Town Council members fanned across the room, finding tables and lying on the floor with big sheets of brown paper, sticky notes and mason jars filled with markers and crayons.
The brainstorming exercise Saturday at Extraordinary Ventures on South Elliott Road was designed to take them outside the box, so they could share their visions of the town’s future in words and drawings.
Members spent much of the day in small groups, working through questions about their goals and how they can work together and with community partners. The work took on added importance with the election of a new mayor and three new council members in November.

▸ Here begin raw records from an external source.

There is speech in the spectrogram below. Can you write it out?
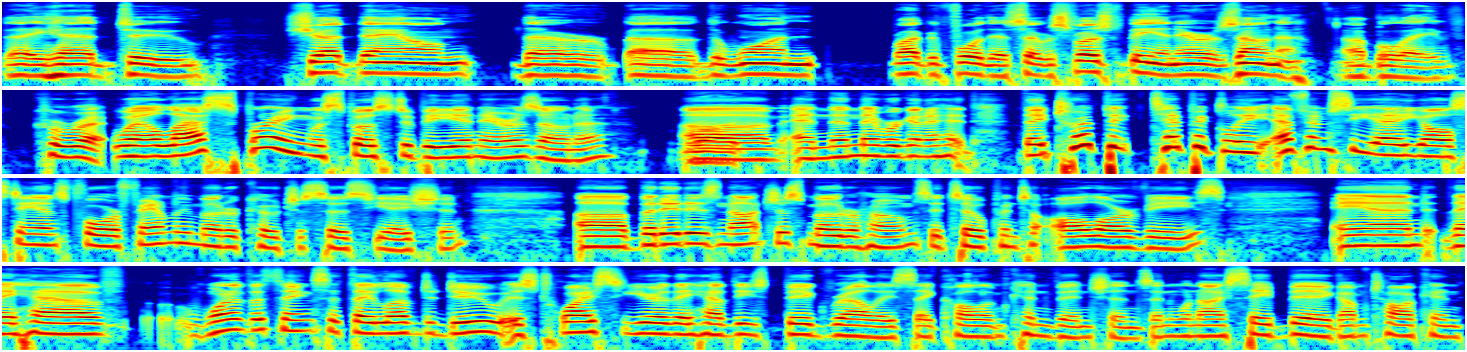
They had to shut down their uh, the one right before this. It was supposed to be in Arizona, I believe. Correct. Well, last spring was supposed to be in Arizona. Right. Um, and then they were going to hit. They typically FMCA y'all stands for Family Motor Coach Association, uh, but it is not just motorhomes. It's open to all RVs, and they have one of the things that they love to do is twice a year they have these big rallies. They call them conventions, and when I say big, I'm talking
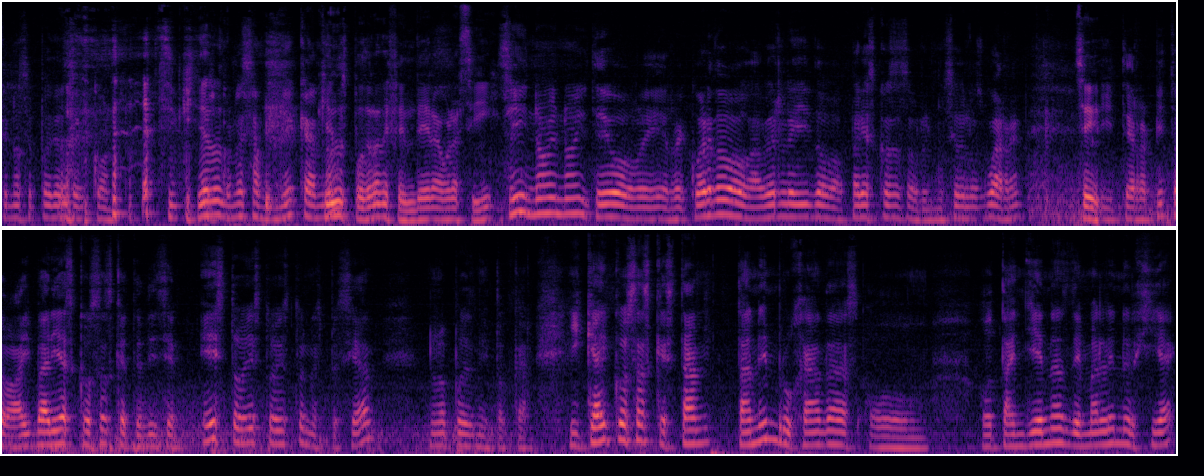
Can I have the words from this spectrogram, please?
qué no se puede hacer con, con esa muñeca, ¿Quién ¿no? nos podrá defender ahora sí? Sí, no, no, y te digo, eh, recuerdo haber leído varias cosas sobre el Museo de los Warren Sí, y te repito, hay varias cosas que te dicen esto, esto, esto en especial, no lo puedes ni tocar. Y que hay cosas que están tan embrujadas o, o tan llenas de mala energía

The were several common goals, council members said, from a diverse and inclusive community, jobs and economic opportunity to having many ways to get around; affordable housing for everyone; and more public spaces and respect for the environment.

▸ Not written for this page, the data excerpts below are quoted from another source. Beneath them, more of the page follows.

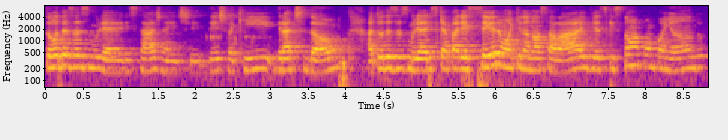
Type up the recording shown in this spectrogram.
todas as mulheres, tá, gente? Deixo aqui gratidão a todas as mulheres que apareceram aqui na nossa live, as que estão acompanhando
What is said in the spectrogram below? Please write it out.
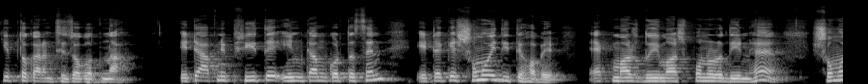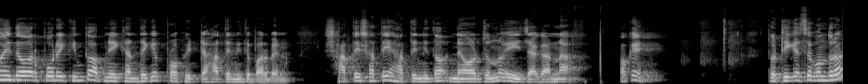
ক্রিপ্টোকারেন্সি জগৎ না। এটা আপনি ফ্রিতে ইনকাম করতেছেন, এটাকে সময় দিতে হবে। এক মাস, দুই মাস, পনেরো দিন হ্যাঁ? সময় দেওয়ার পরে কিন্তু আপনি এখান থেকে প্রফিটটা হাতে নিতে পারবেন। সাথে সাথেই হাতে নিতে, নেওয়ার জন্য এই জায়গা না। ওকে তো ঠিক আছে বন্ধুরা,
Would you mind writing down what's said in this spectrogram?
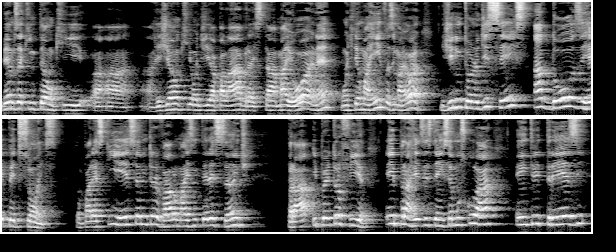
Vemos aqui então que a, a, a, região aqui onde a palavra está maior, né? onde tem uma ênfase maior, gira em torno de 6 a 12 repetições. Então parece que esse é o intervalo mais interessante para hipertrofia. E para resistência muscular, entre 13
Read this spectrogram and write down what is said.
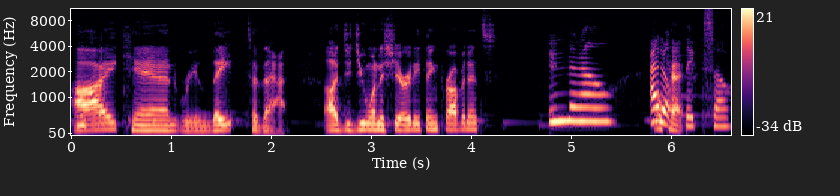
I can relate to that. Uh, did you want to share anything, Providence? No, I Okay. don't think so.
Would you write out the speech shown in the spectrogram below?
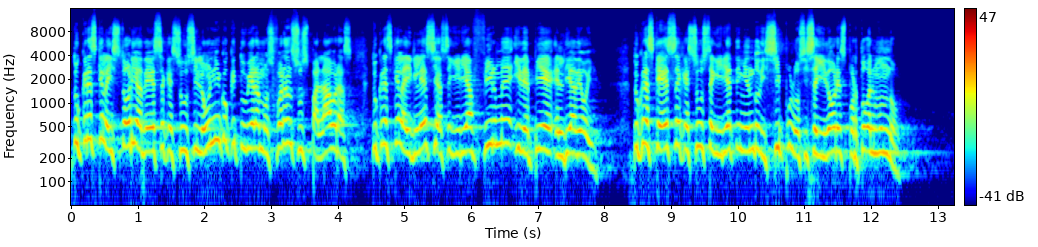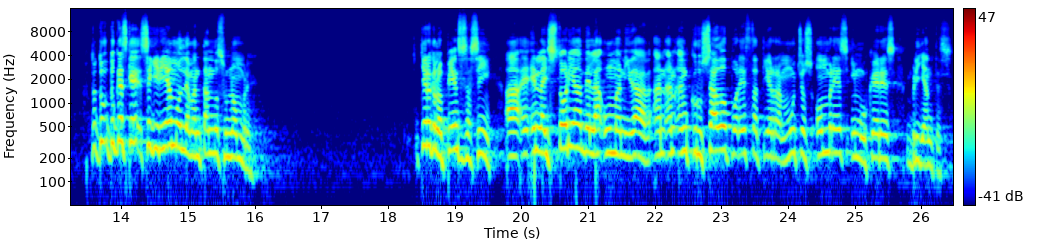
¿Tú, crees que la historia de ese Jesús, si lo único que tuviéramos fueran sus palabras, tú crees que la iglesia seguiría firme y de pie el día de hoy? ¿Tú crees que ese Jesús seguiría teniendo discípulos y seguidores por todo el mundo? ¿Tú, crees que seguiríamos levantando su nombre? Quiero que lo pienses así. Ah, en la historia de la humanidad han cruzado por esta tierra muchos hombres y mujeres brillantes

(Watch town leaders explain their visions at on.fb.me/1Q7lEt2.)
Council member Nancy Oates said her group was surprised that “so many of the visions involved taking care of others and that there was so much agreement on the big picture.”
The exercise gave council members a foundation for working together, member George Cianciolo said.
“I think part of it is we saw that there was a lot of agreement, and I also have seen some things on which we disagree,” he said. “I think where we’re going to see it is in the implementation stage. When we get to the place where we actually make decisions, there’s going to be more disagreement.”
There also were a few differences, including what it means to want density.
There may be different views of where and how much dense development to allow, member Jessica Anderson said.
An aging population also might need to live more densely, member Maria Palmer said, because having services nearby will allow them to continue living independently.
Council members also found agreement in their expectations for themselves. They should be prepared for meetings, members said, and not ambush each other or staff with new information. It’s important to act with integrity, compassion and respect, they said, but also to ask questions, be clear and stand firm in your convictions.
And be receptive to feedback, Anderson added.
“There are really important issues, and we’re all here because we want to work with the town,” she said, “so we really don’t have time to be nasty to each other or disrespectful to each other.”
Other questions included:
What are the council’s expectations of the mayor?
▪ Work with partners behind scenes
▪ Manage and build consensus at debates and meetings
▪ Look for best practices and participate in conferences, bring back ideas from experts
▪ Keep council updated on what’s happening and timely issues
What are the council’s expectations of town staff?
▪ Be a consultant, offering options, resources and feedback
▪ Follow directions and let council know what they need
▪ Speak up if it’s beyond staff capability or the town’s authority
▪ Manager should hire and effectively manage the best professional staff
What needs to be resolved?
The council identified its big-picture goals for the next two years. Members will review their progress next year and move forward from there. Next steps include:
▪ Decide how non-auto transportation should look
▪ Get the public involved and reconcile the differences
▪ Identify the stakeholders, funding and available tools
▪ Capitalize on advantages, and address disadvantages
▪ Decide what to preserve
What are the tools for development?
▪ An analysis and map of bus, pedestrian, bicycle and other, existing transportation
▪ Better data about housing, the type of development needed, and information and solutions from UNC
▪ A comprehensive land-use plan
▪ Better, more proactive outreach to public
▪ Specific zoning for some areas and preservation of others
▪ Enforce ordinances before getting complaints
Share your views
The mayor and council made it clear that the best way to get in touch with them is via email. Find their group and individual email addresses online at bit.ly/1Q2EykR.
Mayor Pam Hemminger said she’s trying to answer emails within 24 hours, with the help of mayoral aide Jeanne Brown.
“When people usually write to us, they’re usually frustrated,” Hemminger said. “The intent is to let them know what the facts are and tell them how they can advocate for their position.”
You also can speak at council meetings; a calendar is posted at bit.ly/1SjGjk6. You typically get three minutes to talk about a specific topic or anything else that’s on your mind.